- Required work -
Restate word for word only the lines running from the one with "I want the text" to the end of the data, both ends included. Omit any pictures.

(Source data)
• • •
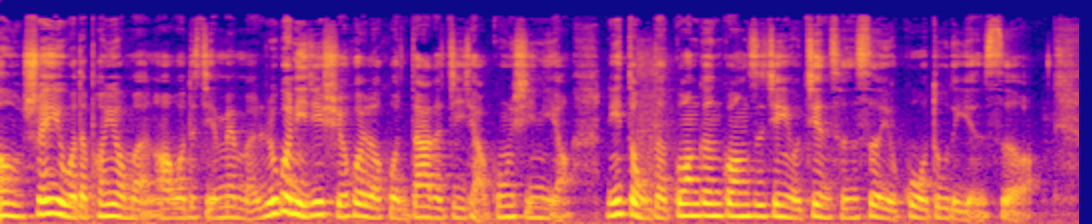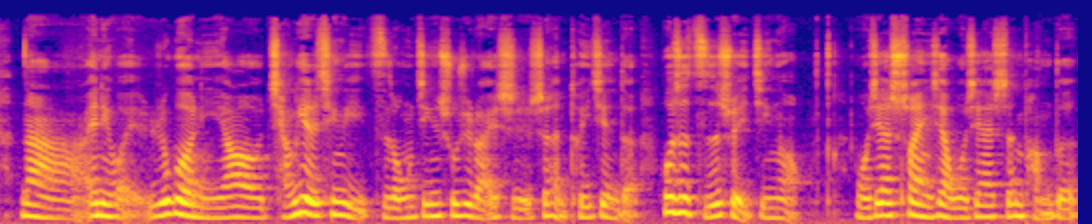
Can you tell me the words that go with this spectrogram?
哦，所以我的朋友们啊，我的姐妹们，如果你已经学会了混搭的技巧，恭喜你哦，你懂得光跟光之间有渐层色、有过渡的颜色。那 anyway，如果你要强烈的清理紫龙晶数据来时，是很推荐的，或是紫水晶哦。我现在算一下，我现在身旁的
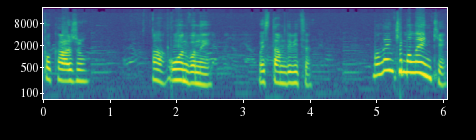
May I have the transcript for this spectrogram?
покажу. А, он вони. Ось там, дивіться. Маленькі-маленькі.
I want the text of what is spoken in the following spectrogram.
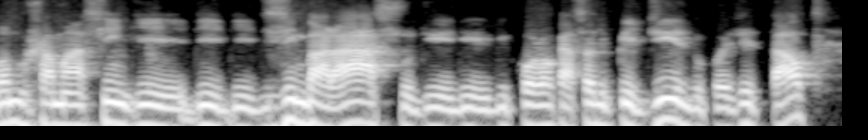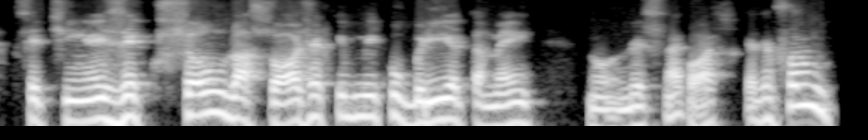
vamos chamar assim, de, de, de desembaraço, de, de, de colocação de pedido, coisa e tal. Você tinha execução da soja que me cobria também no, nesse negócio. Quer dizer, foi um,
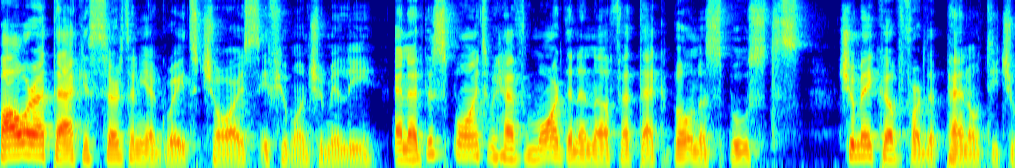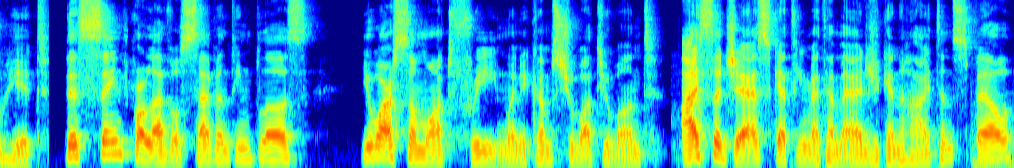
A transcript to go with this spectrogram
Power attack is certainly a great choice if you want to melee, and at this point we have more than enough attack bonus boosts to make up for the penalty to hit. The same for level 17 plus, you are somewhat free when it comes to what you want. I suggest getting Metamagic and Heightened Spell,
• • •
- Result -
I want the text of what is spoken in the following spectrogram.
vamos chamar assim, de, de, de desembaraço, de, de, de colocação de pedido, coisa e tal. Você tinha execução da soja que me cobria também no, nesse negócio. Quer dizer, foi um,
A transcript to go with this spectrogram
Power attack is certainly a great choice if you want to melee, and at this point we have more than enough attack bonus boosts to make up for the penalty to hit. The same for level 17 plus, you are somewhat free when it comes to what you want. I suggest getting Metamagic and Heightened Spell,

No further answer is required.